**Task goal**
The response should contain all of the data below, reproduced exactly, and no pictures.

Records from a data source
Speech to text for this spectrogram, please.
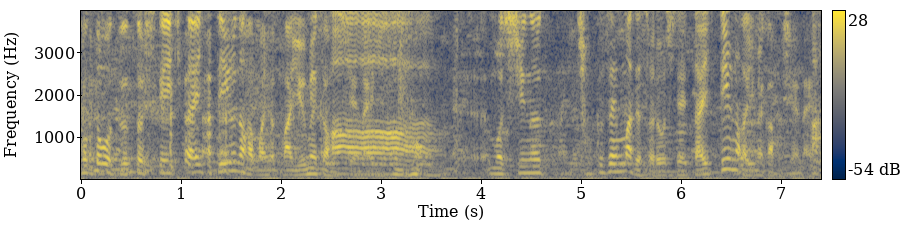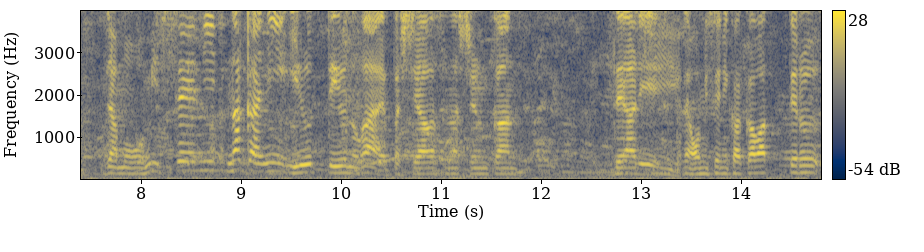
ことをずっとしていきたいっていうのが、まあまあ、夢かもしれないです。もう死ぬ直前までそれをしていたいっていうのが夢かもしれないあです。じゃあもうお店に中にいるっていうのがやっぱ幸せな瞬間であり。ね。お店に関わってる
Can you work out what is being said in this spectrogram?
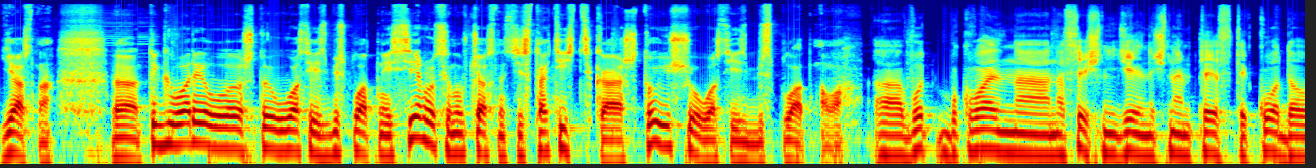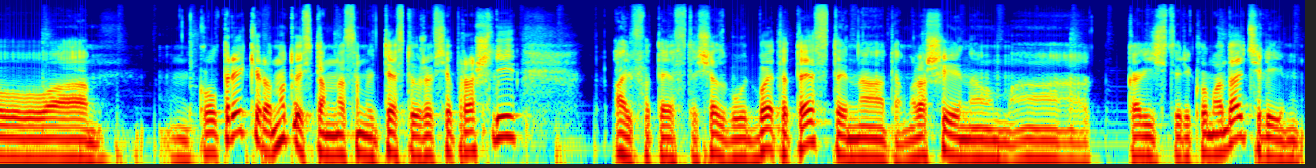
Ясно. Э, ты говорил, что у вас есть бесплатные сервисы, ну, в частности, статистика. А что еще у вас есть бесплатного? А, вот буквально на следующей неделе начинаем тесты кодового колл-трекера. Ну, то есть там, на самом деле, тесты уже все прошли, альфа-тесты. Сейчас будут бета-тесты на там, расширенном а, количестве рекламодателей.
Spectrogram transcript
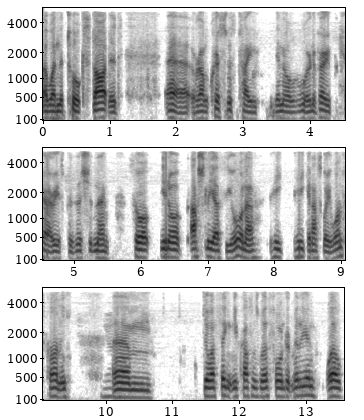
uh, when the talk started uh, around Christmas time. You know, we're in a very precarious position then. So you know, Ashley as the owner, he he can ask what he wants, can't he? Yeah. Um, do I think Newcastle's worth 400 million? Well,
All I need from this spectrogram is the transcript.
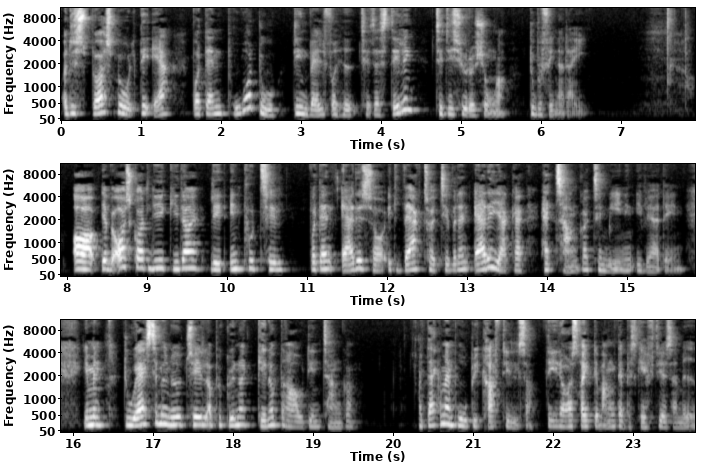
Og det spørgsmål, det er, hvordan bruger du din valgfrihed til at tage stilling til de situationer, du befinder dig i. Og jeg vil også godt lige give dig lidt input til, hvordan er det så et værktøj til, hvordan er det, jeg kan have tanker til mening i hverdagen. Jamen, du er simpelthen nødt til at begynde at genopdrage dine tanker. Og der kan man bruge bekræftelser. Det er der også rigtig mange, der beskæftiger sig med.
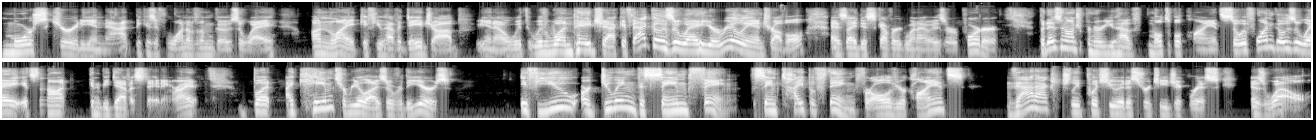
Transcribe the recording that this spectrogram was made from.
more security in that because if one of them goes away, unlike if you have a day job, you know, with, with one paycheck, if that goes away, you're really in trouble, as I discovered when I was a reporter. But as an entrepreneur, you have multiple clients. So if one goes away, it's not going to be devastating, right? But I came to realize over the years if you are doing the same thing, the same type of thing for all of your clients, that actually puts you at a strategic risk as well.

**Response**
Speech to text for this spectrogram, please.
ことをずっとしていきたいっていうのが、まあまあ、夢かもしれないです。もう死ぬ直前までそれをしていたいっていうのが夢かもしれないあです。じゃあもうお店に中にいるっていうのがやっぱ幸せな瞬間であり。ね。お店に関わってる
Can you work out what is being said in this spectrogram?
Ясно. Э, ты говорил, что у вас есть бесплатные сервисы, ну, в частности, статистика. А что еще у вас есть бесплатного? А, вот буквально на следующей неделе начинаем тесты кодового колл-трекера. Ну, то есть там, на самом деле, тесты уже все прошли, альфа-тесты. Сейчас будут бета-тесты на там, расширенном а, количестве рекламодателей.
Spectrogram transcript
uh, when the talk started uh, around Christmas time. You know, we're in a very precarious position then. So you know, Ashley as the owner, he he can ask what he wants, can't he? Yeah. Um, do I think Newcastle's worth 400 million? Well,
All I need from this spectrogram is the transcript.
Og det spørgsmål, det er, hvordan bruger du din valgfrihed til at tage stilling til de situationer, du befinder dig i. Og jeg vil også godt lige give dig lidt input til, hvordan er det så et værktøj til, hvordan er det, jeg kan have tanker til mening i hverdagen. Jamen, du er simpelthen nødt til at begynde at genopdrage dine tanker. Og der kan man bruge bekræftelser. Det er der også rigtig mange, der beskæftiger sig med.
Transcribe the recording that this spectrogram was made from.
more security in that because if one of them goes away, unlike if you have a day job, you know, with, with one paycheck, if that goes away, you're really in trouble, as I discovered when I was a reporter. But as an entrepreneur, you have multiple clients. So if one goes away, it's not going to be devastating, right? But I came to realize over the years if you are doing the same thing, the same type of thing for all of your clients, that actually puts you at a strategic risk as well.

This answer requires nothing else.